These systems are broken down into a number of categories and so you need to know what system you have to match equipment to your tractor.
|Category||Tractor size(Horse power)|
|0||Up to 20|
|1||20 to 45|
|2||40 to 100|
Having a 3 pt hitch along with a PTO means you are all set to attach almost any piece of equipment to make your farm work easier and faster.
For homestead work, the most essential piece of equipment attached to a tractor is a loader. This bucket device can be raised lowered and tilted using hydraulics. It can be used to scoop (its called a loader for a reason), scrape, dig and more. It is a wonderful tool for just loading heaving objects on and moving them around the farm – like rocks, fence posts etc.
I think you should always looks for a tractor with a load included in the deal. Getting a loader to fit older machines may prove to be difficult and expensive.
ROPS are Roll Over Protection Structures that can be found on all modern tractors. These have been developed to protect you if the tractor rolls on a steep slopes or other causes. They are bars found behind the drivers seat that extend up into the air and many are also used to mount lights and reflectors. Many older tractors do not have these…. and honestly, its worth having these retrofitted. They will save your life!
You can get ROPS that fold down so you can store your tractor in a low headroom barn or garage.
You seem to have two major choices in types of tires on tractors – turf or agricultural. The choice you make will depend on the types of work you want to do. If you want to mow lawns, then a turf tire will not cut up the grass by just driving over it as some agricultural tires will. On the other hand, turf tires might not give them the same traction as an agricultural tires.
You may also find that snow chains may fit more easily on turn tires than agricultural tires due to the clearance under the wheel rims. It’s worth asking! Also, tires can be ‘loaded’ – that is filled with a liquid to add weight to help with traction.
On second-hand tractors, check the wear on the tires and side walls for cracks and rot. Replacing a set of tires can be very expensive.
When buying your first tractor you might also want to consider things like resale value, maintenance and service options available in your area. For example, there is no doubt that a well-established brand of tractor will mean you have a greater resale value over a rarer or newer tractor company. Knowing how well or how to maintain your tractor will also be important.
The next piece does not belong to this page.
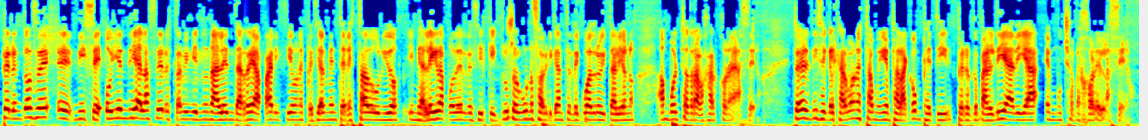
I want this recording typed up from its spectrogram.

I good rule of thumb is that any second-hand tractor that is reaching or over 1000 hrs (tractor usage is measured in hours not miles) should have had or will need a major overhaul to ensure continued long use.
Buying your first tractor can be scary….i know…I just did it! But talking to others and having a good idea on what you will want to use it for and using the information in guides like this, will help make more informed decisions.
I would also suggest watching the following video series from the University of Minnesota Extension